We’re psyched about all of the cool kits that MAKE is releasing for the holidays, especially the open source MP3 kit, the Daisy. If you haven’t gone to Raphael Abrams’s site yet, here’s the link. He’s Daisy’s creator. Hopefully, as the kit gets sold and projects made, he’ll have more application content on the site. Right now, you can download Daisy’s PDF manual, source code, and schematics. After the jump is the parts schematic showing the layout of everything on the PCB.
You may be unaware of the fact that Raphael has several other, cheaper, open source MP3 kits available. The Sakura, “The World’s Simplest Open Source DIY MP3 Player” is here ($72) and the Super Simple MP3 ($72) is here. These are more complicated to build and less user-friendly than the Daisy, but cheaper, much smaller, and may serve you better if you’re mainly interested in embedded type applications.
I can’t wait to see how all of these players get hacked and what sorts of cool cases and mods people come up with.
This Flickr set shows how Suh-weet! (love that Flickr handle) turned a US$2 metal CD rack from IKEA into a stand for her iBook. Unfortunately, they apparently don’t sell this rack at IKEA anymore. You could probably find something similar. There’s always the “cooling rack hack,” but that won’t raise your laptop… er… MOBILE screen/keyboard like this will.
Very Low Food Security – This, ladies and gentleman, believe it or not, is the new government euphemism for “hunger.” This is how we got rid of hunger in America. We renamed it.
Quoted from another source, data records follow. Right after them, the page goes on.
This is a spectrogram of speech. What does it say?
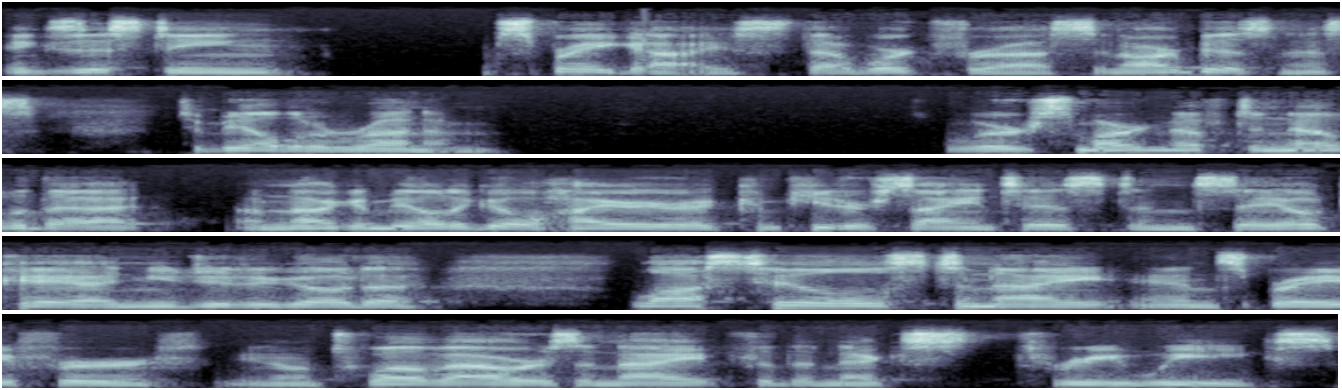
existing spray guys that work for us in our business to be able to run them. We're smart enough to know that I'm not going to be able to go hire a computer scientist and say, okay, I need you to go to Lost Hills tonight and spray for you know 12 hours a night for the next three weeks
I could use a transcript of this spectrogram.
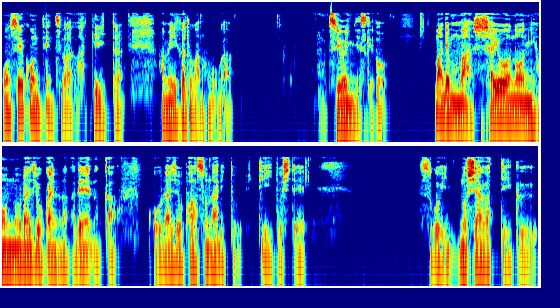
音声コンテンツははっきり言ったら、アメリカとかの方が強いんですけど、まあでもまあ、社用の日本のラジオ界の中で、なんか、こう、ラジオパーソナリティとして、すごいのし上がっていく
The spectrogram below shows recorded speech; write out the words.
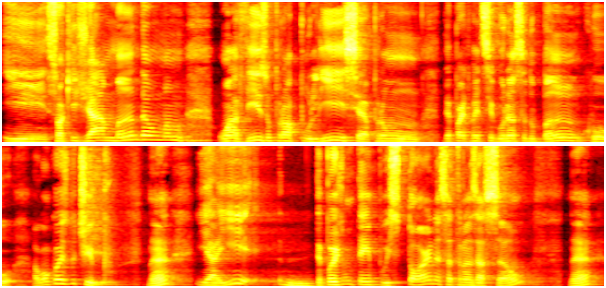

Saw this on the news tonight and thought it deserved a “Word on the Street” all its own. Those who drafted this Ag. Dept. report and coined this abomination really deserve to choke on their chalupa and die. For more information, see my old STIM piece: “This Shit Doesn’t Stink, It Exceeds the Odor Threshold.”